◆ **DATASET**:
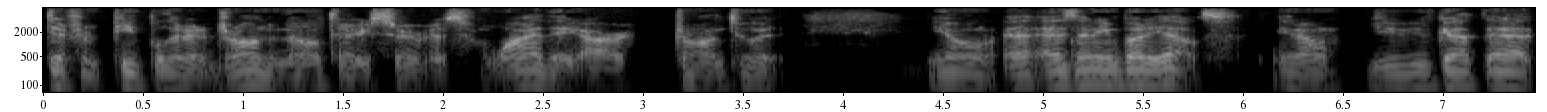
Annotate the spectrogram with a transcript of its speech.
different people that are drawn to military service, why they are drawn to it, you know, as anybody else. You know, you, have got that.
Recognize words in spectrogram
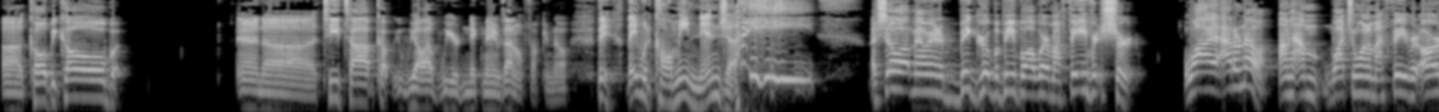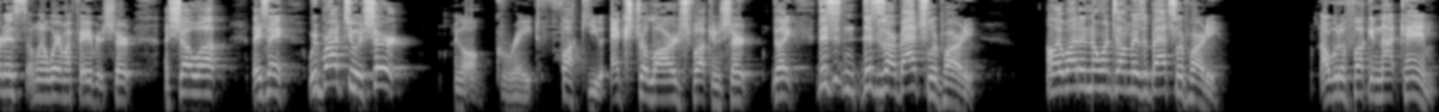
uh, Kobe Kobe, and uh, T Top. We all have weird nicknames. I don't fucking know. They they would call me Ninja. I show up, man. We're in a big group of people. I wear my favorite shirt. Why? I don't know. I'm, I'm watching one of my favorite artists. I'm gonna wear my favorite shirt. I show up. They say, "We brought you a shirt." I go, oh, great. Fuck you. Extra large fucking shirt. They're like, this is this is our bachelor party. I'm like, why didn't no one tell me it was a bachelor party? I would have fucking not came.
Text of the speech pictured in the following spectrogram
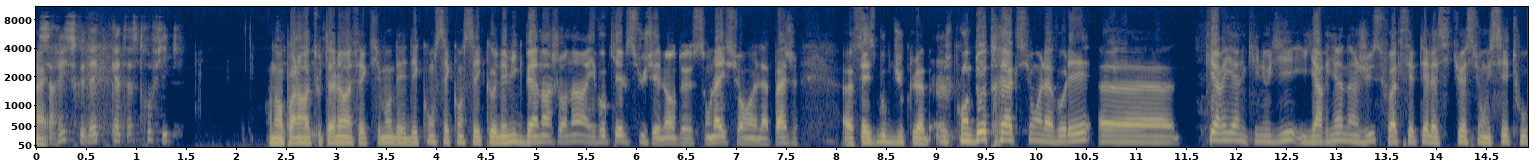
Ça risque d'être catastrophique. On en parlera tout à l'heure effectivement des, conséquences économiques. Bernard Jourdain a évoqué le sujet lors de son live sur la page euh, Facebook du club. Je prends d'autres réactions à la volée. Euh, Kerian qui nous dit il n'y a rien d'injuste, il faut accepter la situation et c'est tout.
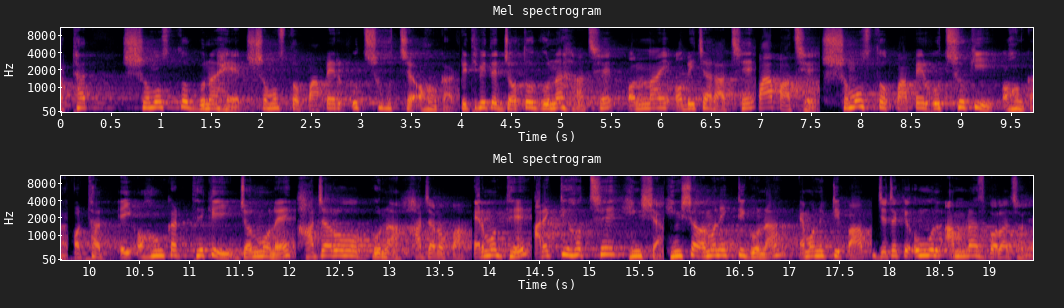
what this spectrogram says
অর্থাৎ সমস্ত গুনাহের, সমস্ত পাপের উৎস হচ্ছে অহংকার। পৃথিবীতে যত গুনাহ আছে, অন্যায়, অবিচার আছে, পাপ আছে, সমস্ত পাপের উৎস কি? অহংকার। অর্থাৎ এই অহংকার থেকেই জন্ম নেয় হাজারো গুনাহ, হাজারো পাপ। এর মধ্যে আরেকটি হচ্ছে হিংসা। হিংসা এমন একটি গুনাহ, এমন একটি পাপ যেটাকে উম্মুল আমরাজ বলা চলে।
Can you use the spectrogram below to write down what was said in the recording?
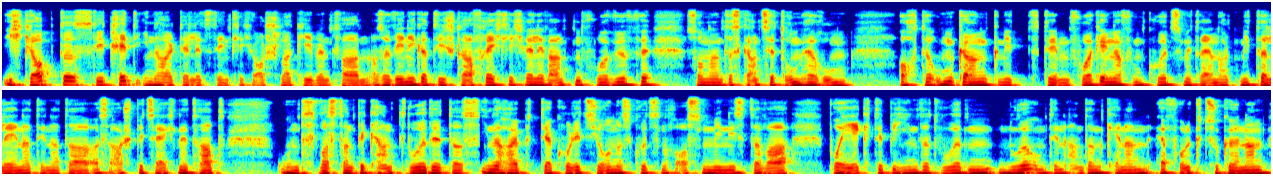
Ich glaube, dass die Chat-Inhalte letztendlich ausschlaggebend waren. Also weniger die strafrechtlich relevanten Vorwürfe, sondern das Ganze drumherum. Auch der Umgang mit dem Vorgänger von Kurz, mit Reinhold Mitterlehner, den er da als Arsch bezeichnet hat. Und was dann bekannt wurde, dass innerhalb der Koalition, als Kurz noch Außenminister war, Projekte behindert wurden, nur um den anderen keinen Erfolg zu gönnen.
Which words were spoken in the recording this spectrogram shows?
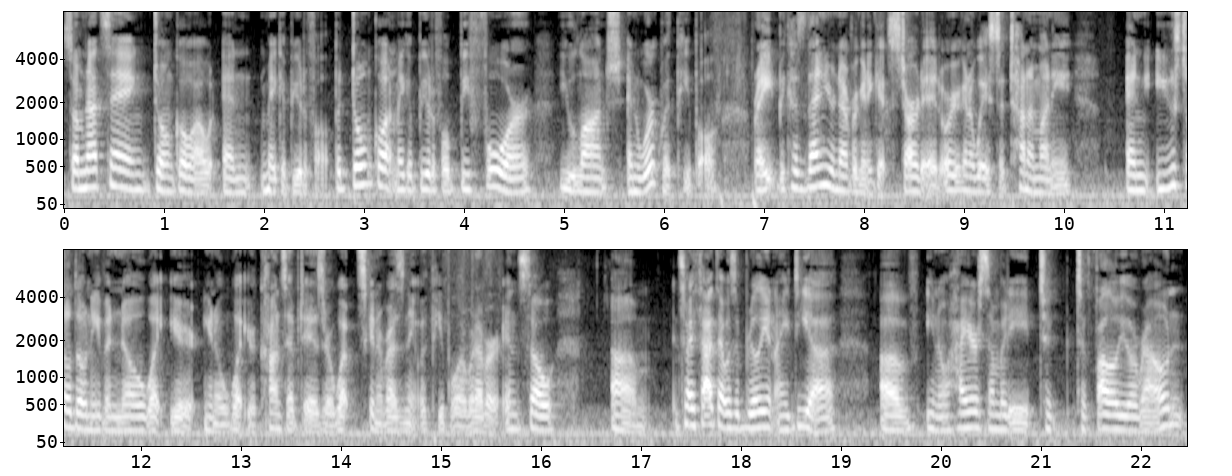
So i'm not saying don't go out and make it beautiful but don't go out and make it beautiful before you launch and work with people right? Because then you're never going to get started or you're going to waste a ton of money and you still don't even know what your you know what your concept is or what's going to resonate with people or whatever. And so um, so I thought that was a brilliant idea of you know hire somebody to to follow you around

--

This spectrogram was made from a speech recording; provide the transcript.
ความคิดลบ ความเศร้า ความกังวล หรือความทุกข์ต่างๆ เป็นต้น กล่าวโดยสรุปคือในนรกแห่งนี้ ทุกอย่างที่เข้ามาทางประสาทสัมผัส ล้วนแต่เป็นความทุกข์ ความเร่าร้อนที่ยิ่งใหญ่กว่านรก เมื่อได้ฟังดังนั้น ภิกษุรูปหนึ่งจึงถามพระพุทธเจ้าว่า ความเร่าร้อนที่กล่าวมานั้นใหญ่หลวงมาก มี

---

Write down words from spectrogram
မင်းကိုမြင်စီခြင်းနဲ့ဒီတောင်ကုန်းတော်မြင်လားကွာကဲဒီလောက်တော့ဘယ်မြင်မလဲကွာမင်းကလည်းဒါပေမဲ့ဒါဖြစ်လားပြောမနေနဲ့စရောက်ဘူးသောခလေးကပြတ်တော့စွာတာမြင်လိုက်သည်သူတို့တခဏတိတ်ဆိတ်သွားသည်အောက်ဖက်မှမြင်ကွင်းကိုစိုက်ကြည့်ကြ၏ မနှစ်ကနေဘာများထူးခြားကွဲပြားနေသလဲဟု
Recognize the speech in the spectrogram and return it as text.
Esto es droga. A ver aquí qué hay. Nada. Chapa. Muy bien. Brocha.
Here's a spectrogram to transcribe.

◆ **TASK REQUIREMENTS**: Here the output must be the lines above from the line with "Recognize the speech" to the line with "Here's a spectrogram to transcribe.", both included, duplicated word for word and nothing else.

◆ **TASK RESPONSE**:
Recognize the speech in the spectrogram and return it as text.
Esto es droga. A ver aquí qué hay. Nada. Chapa. Muy bien. Brocha.
Here's a spectrogram to transcribe.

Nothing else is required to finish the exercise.